Kenneth Rogoff sheds light on why growth in India has slowed down under its UPA coalition government:
For many years, India benefited from the long-lasting impact of economic liberalization in the early 1990’s. Back then, Singh, as finance minister, played a central role. He could count on the IMF – which had real policy leverage, owing to India’s need for a bailout program in 1991 – to provide external support to counter the huge internal obstacles to reform. Today, however, there is no external counterweight to the domestic political pressure that is stalling further liberalization.
True, India’s government must now consider growing threats to the country’s investment-grade credit rating. The major ratings agencies are increasingly complaining about the country’s lack of a growth strategy and its outsize budget deficits. But the impact has been limited, owing to the authorities’ ability to stuff debt down the throats of captive local banks, insurance companies, and pension funds.
Indeed, this “financial repression” tax on domestic savers remains a huge opaque source of funding for India’s debt-ridden government. It also prevents funds from being channeled to private-sector investment projects with far higher rates of return than the government can offer. [Emphasis added]
Meanwhile, Andrés Velasco, the former Chilean foreign minister, offers advice for how Brazil might achieve sustainable growth. His basic recipe involves public sector surpluses, increased public and private sector infrastructure investment, and growth-friendly monetary policy.
And Naomi Rovnick has an article for Quartz on the threat subprime debt poses to China’s financial system:

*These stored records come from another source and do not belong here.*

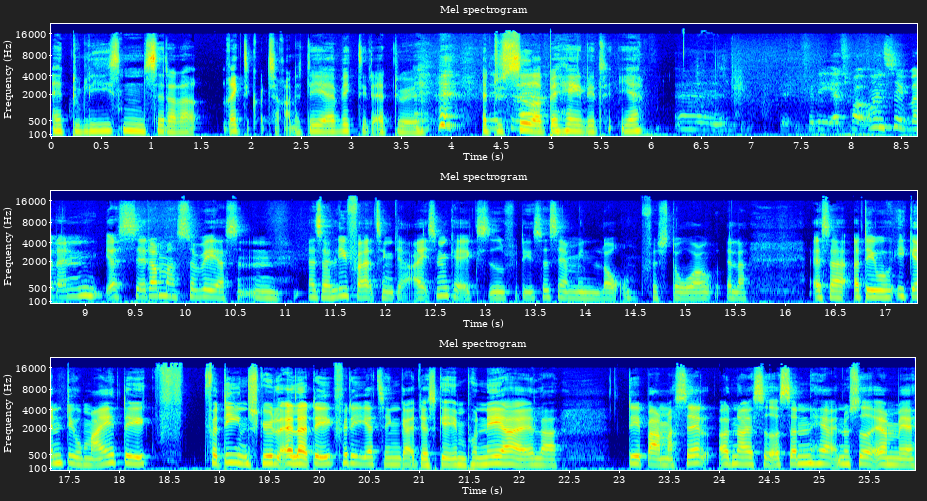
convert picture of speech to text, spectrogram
at du lige sådan sætter dig rigtig godt til rette. Det er vigtigt, at du, øh, at du sidder behageligt. Ja. Øh, fordi jeg tror, uanset hvordan jeg sætter mig, så vil jeg sådan... Altså lige før jeg tænkte jeg, ej, sådan kan jeg ikke sidde, fordi så ser min lov for store ud. Eller, altså, og det er jo, igen, det er jo mig. Det er ikke for din skyld, eller det er ikke fordi, jeg tænker, at jeg skal imponere, eller det er bare mig selv. Og når jeg sidder sådan her, nu sidder jeg med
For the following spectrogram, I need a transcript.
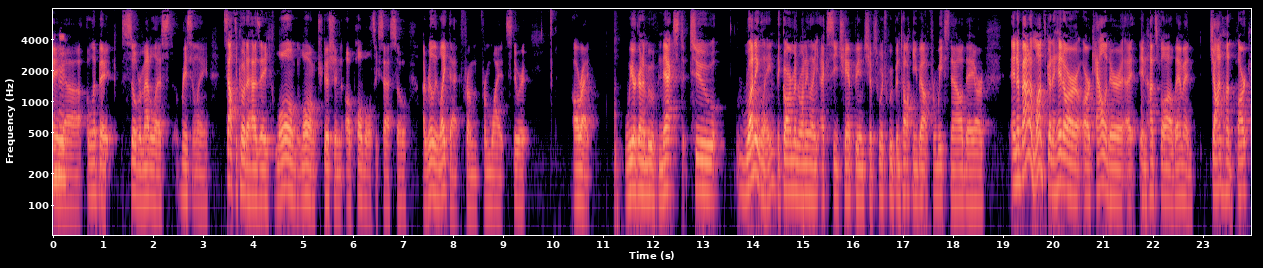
a mm-hmm. uh, Olympic silver medalist recently. South Dakota has a long, long tradition of pole vault success. So I really like that from from Wyatt Stewart. All right, we are going to move next to RunningLane, the Garmin RunningLane XC Championships, which we've been talking about for weeks now. They are in about a month going to hit our our calendar uh, in Huntsville, Alabama, and John Hunt Park.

[W]hen the Beijing government unleashed its massive economic stimulus in 2009-10, China may have actually broken its banks for the long term. During the stimulus years, government officials told bankers to lend money to local governments for make-work projects that were probably unnecessary, leading to a pile up of doubtful municipal debts. So while ICBC on Oct. 30 reported a non-performing loan ratio (polite parlance for debts that may never be repaid) of a mere 0.87% of total assets, there is much suspicion that Chinese banks are not acknowledging the true extent of their soured loans. They may be “evergreening” (i.e., rolling over), reclassifying, or simply not recording them.